Is it wrong to have sorrow?
The Bible describes two kinds of sorrow. “For godly sorrow produces repentance leading to salvation, not to be regretted; but the sorrow of the world produces death” (2 Corinthians 7:10).
Those who have joy frequently experience godly sorrow at the same time. It can be the sorrow of repentance toward God. Those who feel the worst about their sins feel the greatest joy about their forgiveness and God’s amazing grace.
Another example is mourning over the suffering of others while having the joy of knowing that God will eventually solve all problems (Matthew 5:4).
Worldly sorrow is generally self-pity or a victim mentality. While one indulges in worldly sorrow, it’s virtually impossible to have either godly sorrow or joy.
Isaiah’s prophecy said Jesus would be “a Man of sorrows”—sorrows over mankind’s sins and suffering (Isaiah 53:3). Yet He was also prophesied to be “anointed … with the oil of gladness more than [His] companions” (Hebrews 1:8-9; Psalms 45:6-7). And indeed, Christ had great joy and also experienced great sorrow (John 17:13; Matthew 26:37-39).
Grieving is a healthy response when a loved one dies. However, if we believe the truth of the resurrection, we also have comfort and joy because we know our loss is only temporary. The grief is much more painful for those “who have no hope” in the resurrection (1 Thessalonians 4:13).
Joy because of trials?
God’s joy continues to flow through His people even during their suffering because of their rock-solid hope. They know that all suffering is limited to this short life, and the time will soon come when “there shall be no more death, nor sorrow, nor crying” (Revelation 21:4). They “rejoice in hope of the glory of God” (Romans 5:2).
We also have good reason to rejoice because of our trials when we understand how God is using those trials to help us build godly character. “And we know that all things [even severe trials] work together for good to those who love God, to those who are the called according to His purpose” (Romans 8:28).
More specifically, Paul wrote that “we also rejoice in our sufferings, because we know that suffering produces perseverance; perseverance, character; and character, hope” (Romans 5:3-4, New International Version).
James wrote, “Consider it pure joy, my brothers, whenever you face trials of many kinds because you know that the testing of your faith develops perseverance”—perseverance in remaining faithful to God (James 1:2, NIV).

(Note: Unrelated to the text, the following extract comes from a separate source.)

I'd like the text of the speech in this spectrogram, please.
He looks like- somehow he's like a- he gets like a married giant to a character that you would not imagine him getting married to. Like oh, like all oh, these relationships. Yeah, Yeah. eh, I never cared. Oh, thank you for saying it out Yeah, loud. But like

And because Christ suffered for each of us, we should have a special joy when we are persecuted for our faith. Jesus said, “Rejoice and be exceedingly glad, for great is your reward in heaven” (Matthew 5:11-12).

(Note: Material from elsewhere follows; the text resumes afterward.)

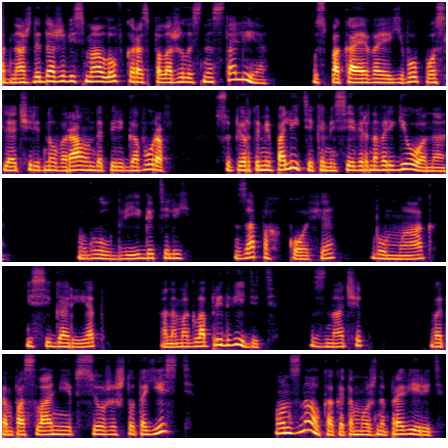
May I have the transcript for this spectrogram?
Однажды даже весьма ловко расположилась на столе, успокаивая его после очередного раунда переговоров с упертыми политиками северного региона. Гул двигателей, запах кофе, бумаг и сигарет она могла предвидеть. Значит, в этом послании все же что-то есть? Он знал, как это можно проверить.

The number one key to joy: God’s Spirit
Supreme joy is God’s nature and character! We see proof everywhere in God’s creation—birds singing, animals leaping, flowers blooming, brooks babbling and the sun shining! Many people would be less depressed if they would spend more time outside. God “gives us richly all things to enjoy” (1 Timothy 6:17).

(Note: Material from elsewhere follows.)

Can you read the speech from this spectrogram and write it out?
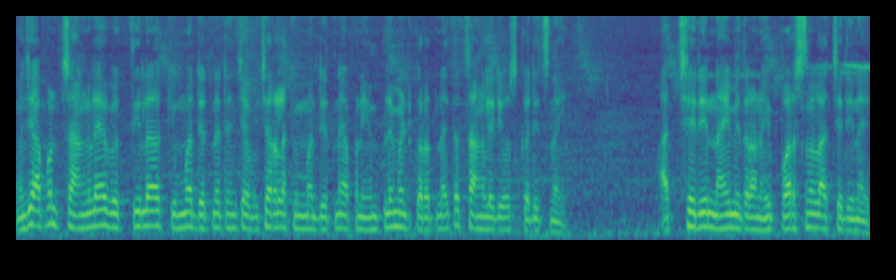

Since God is exceedingly joyful, His servants should also be joyful! Sadly, many who claim to be His disciples are austere, sour and dour. But take note of Luke’s description of true disciples: “And the disciples were filled with joy and with the Holy Spirit” (Acts 13:52).
How can we be filled with joy and the Holy Spirit? “Then Peter said to them, ‘Repent, and let every one of you is baptized in the name of Jesus Christ for the remission [forgiveness] of sins; and you shall receive the gift of the Holy Spirit’ ” (Acts 2:38).
What then? Our unique joy begins because Christ lives in us (Galatians 2:20). He tells us to “rejoice because your names are written in heaven” (Luke 10:20). We then have an intimate relationship with the One Psalms 43:4 calls “God my exceeding joy.” In His presence “is the fullness of joy” (Psalms 16:11).
God’s Spirit is a tree of life, producing life-giving fruit (Galatians 5:22-23). That fruit includes great joy.
Jesus prayed for His followers “that they may have My joy fulfilled in themselves” (John 17:13).
He also teaches us to pray for joy and for all our needs. He tells us in John 16:24, “Ask, and you will receive, that your joy may be full!”